XCOR Lynx: Aerodynamics–Supersonic wind tunnel tests


In this image, XCOR engineer Brandon Litt makes final preparations to a Lynx supersonic wind tunnel model before performing a test at the storied NASA Marshall tri-sonic wind tunnel in Huntsville, Alabama.


Above, a NASA Marshall spaceflight engineer tests a similarly sized supersonic wind tunnel model of the Space Shuttle in the same facility during the early years of the Shuttle program. The results of the Shuttle tunnel tests were critical to the go-forward decision to build and fly the Space Shuttle.

We believe that test pilots and customers alike require confidence that the spacecraft they fly on has been evaluated and tested extensively prior to flight. And in this day and age, many rely on computer simulation to be sure that their aircraft can perform at the level required.

XCOR used Computational Fluid Dynamics (CFD) and other software analysis tools to design the shape of the Lynx aeroshell. However, things really accelerated when we were able to perform a series of seven subsonic and supersonic wind tunnel test campaigns at United States Air Force (USAF) and NASA labs.

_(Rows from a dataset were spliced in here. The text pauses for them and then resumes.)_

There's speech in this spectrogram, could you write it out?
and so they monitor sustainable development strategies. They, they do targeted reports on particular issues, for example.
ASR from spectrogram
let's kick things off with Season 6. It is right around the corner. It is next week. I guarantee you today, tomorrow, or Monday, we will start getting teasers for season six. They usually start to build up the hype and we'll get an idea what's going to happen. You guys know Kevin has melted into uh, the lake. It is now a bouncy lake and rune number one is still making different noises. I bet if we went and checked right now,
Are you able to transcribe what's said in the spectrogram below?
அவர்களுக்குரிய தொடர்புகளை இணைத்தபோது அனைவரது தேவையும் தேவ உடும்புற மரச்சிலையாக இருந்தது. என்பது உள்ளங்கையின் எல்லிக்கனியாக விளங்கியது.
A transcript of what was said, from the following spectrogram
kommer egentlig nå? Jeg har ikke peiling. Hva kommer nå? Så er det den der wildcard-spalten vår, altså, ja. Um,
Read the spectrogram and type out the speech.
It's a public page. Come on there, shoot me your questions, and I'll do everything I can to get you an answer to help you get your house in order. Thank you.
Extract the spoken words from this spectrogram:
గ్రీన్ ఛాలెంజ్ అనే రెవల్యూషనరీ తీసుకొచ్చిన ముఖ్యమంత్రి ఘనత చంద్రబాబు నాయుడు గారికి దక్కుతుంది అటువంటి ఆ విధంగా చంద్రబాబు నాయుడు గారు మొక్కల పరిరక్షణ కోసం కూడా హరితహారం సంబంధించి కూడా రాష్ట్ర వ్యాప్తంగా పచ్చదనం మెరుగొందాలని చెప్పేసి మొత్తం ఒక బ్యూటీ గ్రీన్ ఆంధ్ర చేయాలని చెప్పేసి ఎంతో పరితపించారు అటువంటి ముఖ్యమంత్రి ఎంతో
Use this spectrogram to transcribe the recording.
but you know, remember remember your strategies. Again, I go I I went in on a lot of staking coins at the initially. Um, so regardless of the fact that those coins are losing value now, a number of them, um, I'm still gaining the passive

Typically, the faster the tunnel, the smaller the available space. Supersonic wind tunnel models are traditionally smaller than their subsonic counterparts due to the available space in supersonic tunnel test sections. The models must not only fit, but have room to change pitch and yaw inside the tunnel without approaching the side walls of the tunnel. If the model is too close to the walls, edge effects from the walls can be picked up in the data, and ruin the test.

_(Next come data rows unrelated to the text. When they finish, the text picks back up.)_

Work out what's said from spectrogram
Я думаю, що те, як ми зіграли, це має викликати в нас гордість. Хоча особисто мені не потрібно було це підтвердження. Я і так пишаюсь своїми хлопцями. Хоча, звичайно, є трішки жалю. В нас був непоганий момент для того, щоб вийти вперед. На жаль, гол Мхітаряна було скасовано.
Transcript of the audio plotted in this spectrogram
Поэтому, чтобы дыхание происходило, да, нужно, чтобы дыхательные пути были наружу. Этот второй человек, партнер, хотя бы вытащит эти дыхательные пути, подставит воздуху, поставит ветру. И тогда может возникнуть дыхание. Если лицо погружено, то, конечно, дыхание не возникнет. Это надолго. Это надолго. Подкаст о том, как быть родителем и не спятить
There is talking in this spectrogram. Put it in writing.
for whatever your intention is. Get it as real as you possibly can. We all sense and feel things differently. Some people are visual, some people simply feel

Because supersonic wind tunnels are so small, Lynx models themselves must be highly precise to adequately simulate the full scale spacecraft. The models have many pieces that are interchangeable to test different configurations of the vehicle. For example, a model may have 5-10 different nose shapes, 5-10 different permutations of wing aileron settings, and so on. Because of this, the models can become quite expensive, sometimes approaching several hundred thousand dollars.

Because the actual Lynx is so much smaller in real life than the Space Shuttle attached to the solid rocket boosters and center fuel tank, the Lynx model shown above is actually much larger (almost 3-4 times larger) in scale than the Space Shuttle model.

Tomorrow we answer some of the week’s questions and let you know where you can find XCOR on the road in the near future. In particular, we’ll have some updates for future appearances of XCOR team members and the Lynx full scale model.